November 5, 2019
The US’ three-week-long International Maritime Exercise (IMX) that began on October 21 comes after a number of commercial vessels were attacked in the Gulf from May, ratcheting up regional tensions.
Washington and other Western powers blamed the incidents on Iran, but Tehran has denied any involvement.
The IMX is the second largest maritime exercise of its kind, with 5,000 personnel, 40 vessels and 17 aircrafts from 50 countries deployed to the strategic waterway that separates Iran from the pro-US Arab Gulf monarchies.

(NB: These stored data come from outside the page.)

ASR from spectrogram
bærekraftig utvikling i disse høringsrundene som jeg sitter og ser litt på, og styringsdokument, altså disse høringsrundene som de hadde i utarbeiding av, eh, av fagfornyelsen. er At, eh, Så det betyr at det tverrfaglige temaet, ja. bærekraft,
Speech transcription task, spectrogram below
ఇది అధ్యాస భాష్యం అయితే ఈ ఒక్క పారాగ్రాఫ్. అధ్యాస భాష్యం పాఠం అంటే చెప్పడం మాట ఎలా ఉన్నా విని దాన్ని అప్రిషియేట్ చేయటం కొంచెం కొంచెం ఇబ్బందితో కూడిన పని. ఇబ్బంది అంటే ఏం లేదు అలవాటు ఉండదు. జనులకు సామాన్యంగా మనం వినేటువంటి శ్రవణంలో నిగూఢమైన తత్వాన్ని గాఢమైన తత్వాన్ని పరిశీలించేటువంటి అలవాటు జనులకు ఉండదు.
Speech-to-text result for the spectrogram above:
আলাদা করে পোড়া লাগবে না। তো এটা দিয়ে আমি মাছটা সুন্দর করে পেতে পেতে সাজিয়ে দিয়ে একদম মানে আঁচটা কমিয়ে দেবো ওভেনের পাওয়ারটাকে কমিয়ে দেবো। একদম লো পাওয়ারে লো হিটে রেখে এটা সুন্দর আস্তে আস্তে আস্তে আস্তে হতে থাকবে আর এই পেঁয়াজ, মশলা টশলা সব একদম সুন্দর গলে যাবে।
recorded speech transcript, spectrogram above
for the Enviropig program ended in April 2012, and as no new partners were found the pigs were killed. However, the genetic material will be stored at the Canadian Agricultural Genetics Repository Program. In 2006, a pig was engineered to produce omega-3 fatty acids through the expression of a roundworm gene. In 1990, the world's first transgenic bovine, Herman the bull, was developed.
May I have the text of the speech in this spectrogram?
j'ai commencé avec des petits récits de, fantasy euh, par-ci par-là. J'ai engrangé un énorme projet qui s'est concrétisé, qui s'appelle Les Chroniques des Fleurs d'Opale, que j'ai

“This is the first time we are taking part in the IMX,” the head of a Saudi naval de-mining team, Ali Bin Shreidi, told AFP aboard the Cardigan Bay, a British Royal Fleet Auxillary landing ship dock, 40 miles (65 kilometres) off the Bahrain coast.
The officer and his three-member team were participating in the day’s exercises dedicated to de-mining.

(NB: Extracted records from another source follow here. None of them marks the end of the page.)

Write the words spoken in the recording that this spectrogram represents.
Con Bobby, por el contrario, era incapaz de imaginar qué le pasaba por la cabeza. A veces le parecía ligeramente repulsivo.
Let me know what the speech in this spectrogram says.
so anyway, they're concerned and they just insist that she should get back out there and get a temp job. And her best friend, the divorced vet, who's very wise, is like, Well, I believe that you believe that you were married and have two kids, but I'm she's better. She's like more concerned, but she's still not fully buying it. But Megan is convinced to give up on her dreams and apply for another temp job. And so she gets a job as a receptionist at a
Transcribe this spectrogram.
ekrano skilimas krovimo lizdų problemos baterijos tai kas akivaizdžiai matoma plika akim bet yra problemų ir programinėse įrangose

“We are here… to increase our capabilities and share our expertise in fighting mines, in order to protect navigation.”
In June, the US Navy alleged that a mine resembling Iranian weaponry was used in an attack on the Japanese-owned Kokuka Courageous tanker that was targeted as it passed through the Gulf of Oman.
Then in July, Iranian Revolutionary Guards seized a British-flagged oil tanker, holding it for more than two months before releasing the vessel.
In response to the incidents, the US formed a naval coalition to protect navigation in a waterway that is critical to global oil supplies.
Bahrain, which hosts the US Navy’s Fifth Fleet, joined the US-led naval coalition in August. Saudi Arabia and the United Arab Emirates followed suit in September.
The United Kingdom and Australia are the principal Western partners to have agreed to send warships to escort commercial shipping in the Gulf.
Animosity between Tehran and Washington has soared since the US unilaterally abandoned a multinational deal on curbing Iran’s nuclear programme last year and reimposed heavy sanctions on the Islamic republic.
Most European states have declined to participate in the naval coalition, fearful of undermining their efforts to save the nuclear accord with Iran, which was badly weakened by the US withdrawal.
The move came after Iran said on Saturday that it had sent Iraq and Arab states of the Gulf the text of its security and cooperation project first unveiled by President Hassan Rouhani at the UN in September.
Rouhani “sent the full text (of the initiative) to the heads” of the Gulf Cooperation Council and Iraq and “asked for their cooperation in processing and implementing it”, the foreign ministry said.
The GCC is a six-nation bloc that groups Saudi Arabia, the United Arab Emirates, Bahrain, Kuwait, Qatar and Oman.
Ties have been tense between Iran and GCC members Saudi Arabia and the United Arab Emirates, both allies of the United States and leading members of a military coalition battling Iran-backed Houthi rebels in Yemen.
In September, Rouhani proposed in a speech at the UN General Assembly a “Coalition for Hope” that would unite all regional countries in a pledge of non-aggression and non-interference in each others’ affairs.
That came after a string of mysterious attacks on oil tankers in the Gulf and Saudi oil installations.
“The security of the region shall be provided when American troops pull out,” Rouhani said at the General Assembly.
“In the event of an incident, you and we shall not remain alone. We are neighbours with each other and not with the United States,” he added.
The US and Iran came to the brink of a military confrontation in June when Iran downed a US drone and Trump ordered retaliatory strikes before cancelling them at the last minute.
The New Arab